PYMNTS MonitorEdge May 2024

Tech-Enabled Solutions Put the Brakes on Returns Fraud

An integral aspect of the retail cycle, returns have surged in recent years with the growth of online channels. However, accompanying this increase in returns is a concerning trend: the escalation of returns fraud and policy abuse.

According to a report by the National Retail Federation (NRF), retailers encountered various forms of return fraud in the past year. Among these, 44% dealt with returns of shoplifted or stolen goods, while 37% experienced returns involving fraudulent or stolen tender. Another 20% cited return fraud orchestrated by organized retail crime groups.

But it’s not just fraudulent actors exploiting the system.

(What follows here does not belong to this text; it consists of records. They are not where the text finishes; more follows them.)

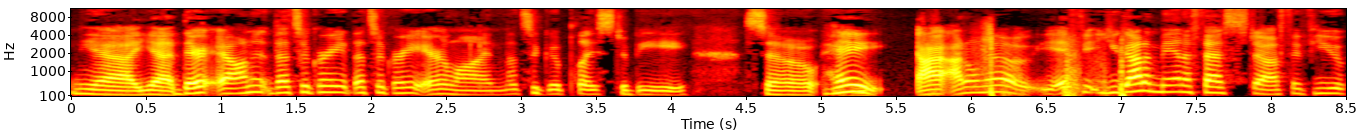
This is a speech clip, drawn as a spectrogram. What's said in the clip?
Yeah, yeah. They're on it. That's a great. That's a great airline. That's a good place to be. So hey, I, I don't know if you, you got to manifest stuff. If you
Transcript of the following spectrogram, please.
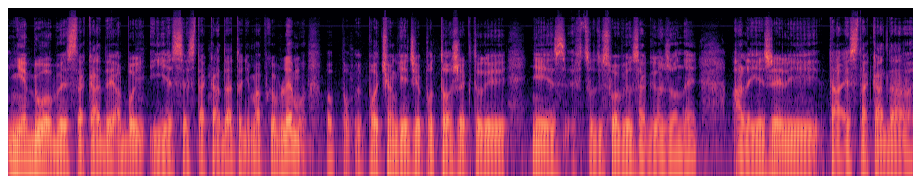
nie byłoby estakady albo jest estakada, to nie ma problemu, bo po, pociąg jedzie po torze, który nie jest w cudzysłowie zagrożony, ale jeżeli ta estakada,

Returns abuse, wherein customers take advantage of lenient return policies or return used, non-defective merchandise — commonly known as wardrobing — further adds to the strain on retailers. 

Richard Kostick, CEO of 100% PURE, highlighted the issue in a recent interview with PYMNTS, noting that a significant portion of U.S. consumers (56%) have “confessed to returning” purchased items “after using them once or twice.” This, coupled with the 25% of consumers who have admitted to making purchases with the intent of returning them after use, has further compounded the financial strain on retailers, he said.

Translating this strain into numbers, return fraud contributed to $101 billion in overall losses in 2023 alone, with retailers projected to lose $13.70 for every $100 in returned merchandise, according to data from the NRF. Moreover, fraudulent activities and abuse accounted for nearly 14% of total returns last year.

However, amid these challenges, retailers are leveraging data-driven and tech-enabled solutions to detect and combat returns fraud and abuse more effectively. 

To start, connected devices offer promising solutions, with technologies like surveillance cameras and monitoring systems aiding in the detection of in-store swaps and prevention of price-switching at checkout. Additionally, advanced technologies can prove vital in analyzing customer behavior, distinguishing between legitimate and fraudulent patterns, and alerting store employees in real-time to potential abuses.

Moreover, artificial intelligence (AI)-driven chatbots deployed for online purchases can help flag customers exhibiting suspicious behavior, deterring fraudulent activities. These technological advancements not only enhance fraud detection but can also support employee training and education, empowering frontline staff to combat return fraud effectively.

When it comes to customers who create new online identities to exploit the returns process, data can play a pivotal role in separating genuine, transacting customers from fraudulent actors, Doriel Abrahams, head of risk, U.S., at Forter, told PYMNTS.

Forter’s platform, for instance, helps uncover user identities across its partner firms, employing advanced analytics and generative AI intelligence to map out these identities and link them to specific behaviors. This comprehensive approach enables retailers to identify and differentiate between trustworthy customers and potential threats effectively. 

“The key is to teach your AI models and the systems to ‘think’ the ways these people think and ask the right questions at the right time,” Abrahams said.